Saturday, March 29, 2008


A demand Iraqi President Nuri alMaliki that Shiite militia members in Basra surrender their weapons seems to have backfired. (via Eschaton).

When nobody had turned up by Friday, Maliki gave members of radical Shiite cleric Muqtada Sadr's Mahdi Army militia 10 more days to turn in their weapons and renounce violence.

Instead, about 40 members of the Shiite-dominated Iraqi army and National Police offered to surrender their AK-47s and other weapons this morning to Sadr's representatives in the cleric's east Baghdad stronghold of Sadr City.

- Murphy

Basra Offensive

The Iraqi government's growing assault on militia forces in Basra had been expected for some time. The actual timing of the assault, however, has reportedly caught the United States by surprise.

That is generally believable except for that the British newspaper the Independent reported on March 20th statements by an Iraqi military leader saying that the Iraqi military were about to do just what they are doing.

That American forces on the ground would be unaware of such statements by the Iraqi general in charge of security for Southern Iraq is unlikely, so why let the story hang out there unanswered?

Two possibilities come to mind: the U.S. was not interested in preventing the action, or they were unable to.
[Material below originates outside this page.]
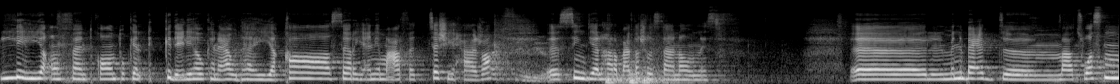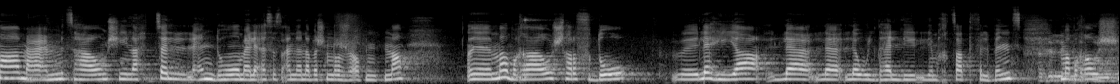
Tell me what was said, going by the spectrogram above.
اللي هي enfant, donc وكنأكد عليها وكنعاودها هي قاصر يعني ما عرفت حتى شي حاجة. السن ديالها؟ 14 سنة ونصف. أه من بعد ما تواصلنا مع عمتها ومشينا حتى عندهم على أساس أننا باش نرجعوا بنتنا. آه، ما بغاوش رفضوا آه، لا هي لا لا لا ولدها اللي اللي مختطف في البنت. ما بغاوش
The fact that Moqtada al Sadr, whose forces and allies are facing the brunt of the Iraqi government's attack, has yet to lift his cease-fire order adds an intriguing twist to the calculus. 

The decision by the powerful Shiite leader to impose a cease-fire has led to a far quieter period in Iraq than there otherwise would have been. U.S. and Iraqi government forces have been freed up to turn their attention towards the Sunni militias, often in cooperation (tacit or overt) with the Shiite militias they were once battling (Sadr led his forces, the Mahdi army, and others in two uprisings against the U.S. military).
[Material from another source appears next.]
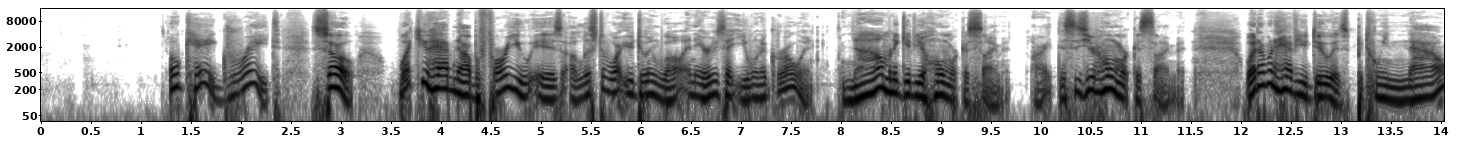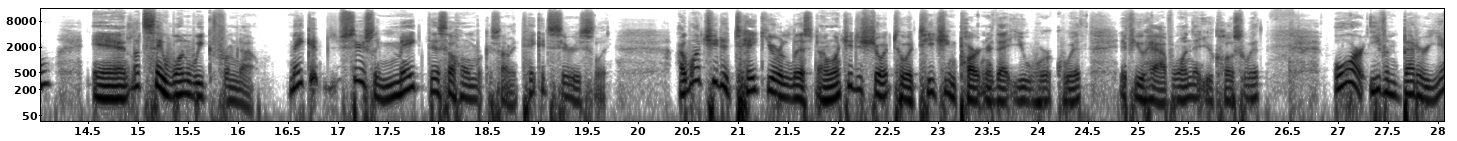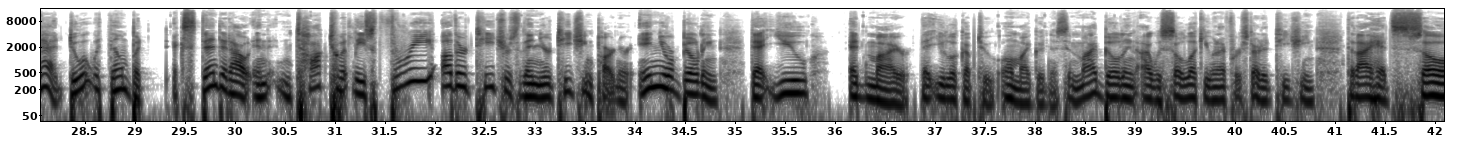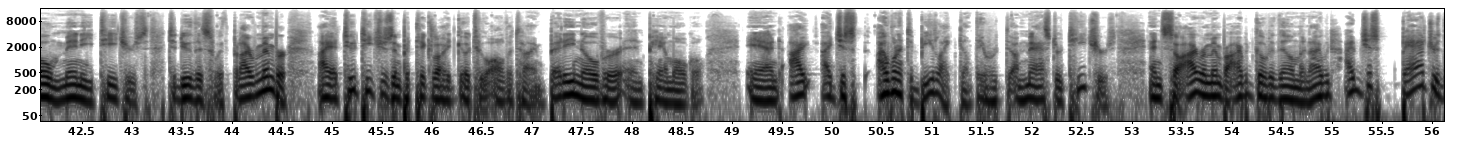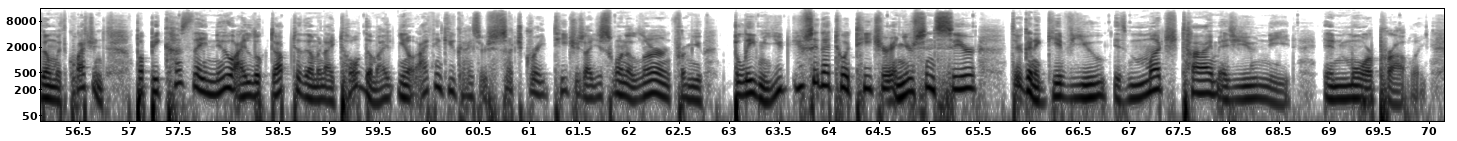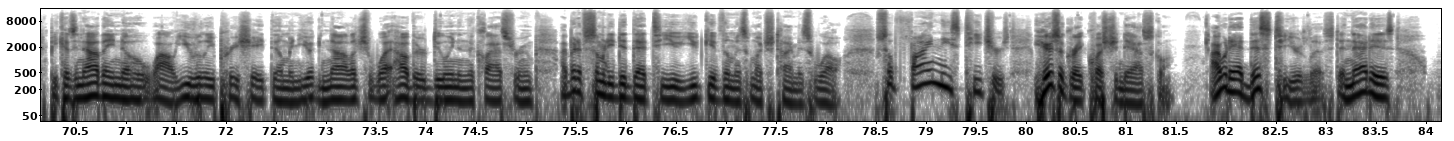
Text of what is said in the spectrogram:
Okay, great. So what you have now before you is a list of what you're doing well and areas that you want to grow in. Now I'm going to give you a homework assignment. All right, this is your homework assignment. What I want to have you do is between now and let's say one week from now, make it seriously, make this a homework assignment. Take it seriously. I want you to take your list I want you to show it to a teaching partner that you work with, if you have one that you're close with. Or even better yet, do it with them, but extend it out and, and, talk to at least three other teachers than your teaching partner in your building that you admire, that you look up to. Oh my goodness. In my building, I was so lucky when I first started teaching that I had so many teachers to do this with. But I remember I had two teachers in particular I'd go to all the time Betty Nover and Pam Ogle. And I, I just, I wanted to be like them. They were master teachers. And so I remember I would go to them and I would, I would just badger them with questions. But because they knew I looked up to them and I told them, I, you know, I think you guys are such great teachers. I just want to learn from you. Believe me, you, you say that to a teacher and you're sincere, they're going to give you as much time as you need and more probably because now they know, wow, you really appreciate them and you acknowledge what how they're doing in the classroom. I bet if somebody did that to you, you'd give them as much time as well. So find these teachers. Here's a great question to ask them. I would add this to your list, and that is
The government assault unraveled fairly quickly, however, and U.S. forces have become increasingly involved in supporting the fledgling military force.

Another aspect to Sadr's refusal to sanction action is he and his allies are direct political competitors with the current leadership of the government, Nuri al-Maliki and his Dawa party as well as the Supreme Islamic Iraqi Council (formerly the Supreme Council for Islamic Revolution in Iraq, SCIRI). They refused to participate in the last round of elections and have made no promises to the next round.

Given that the Shiite forces aligned with Sadr are now being attacked by a government whose legitimacy they do not recognize, their "official" neutrality may show some political cunning. The forces are certainly defending themselves, officially or not, and the government forces are unlikely to achieve any sort of victory barring intense American involvement.

Sadr is far more likely to come out ahead in such a match-up. He is unlikely to have any less friendly relations with the opposition and by staying above the fray even under the government's assault will only improve his image among Shiites sympathetic to him, or distrusting of the Maliki-led government.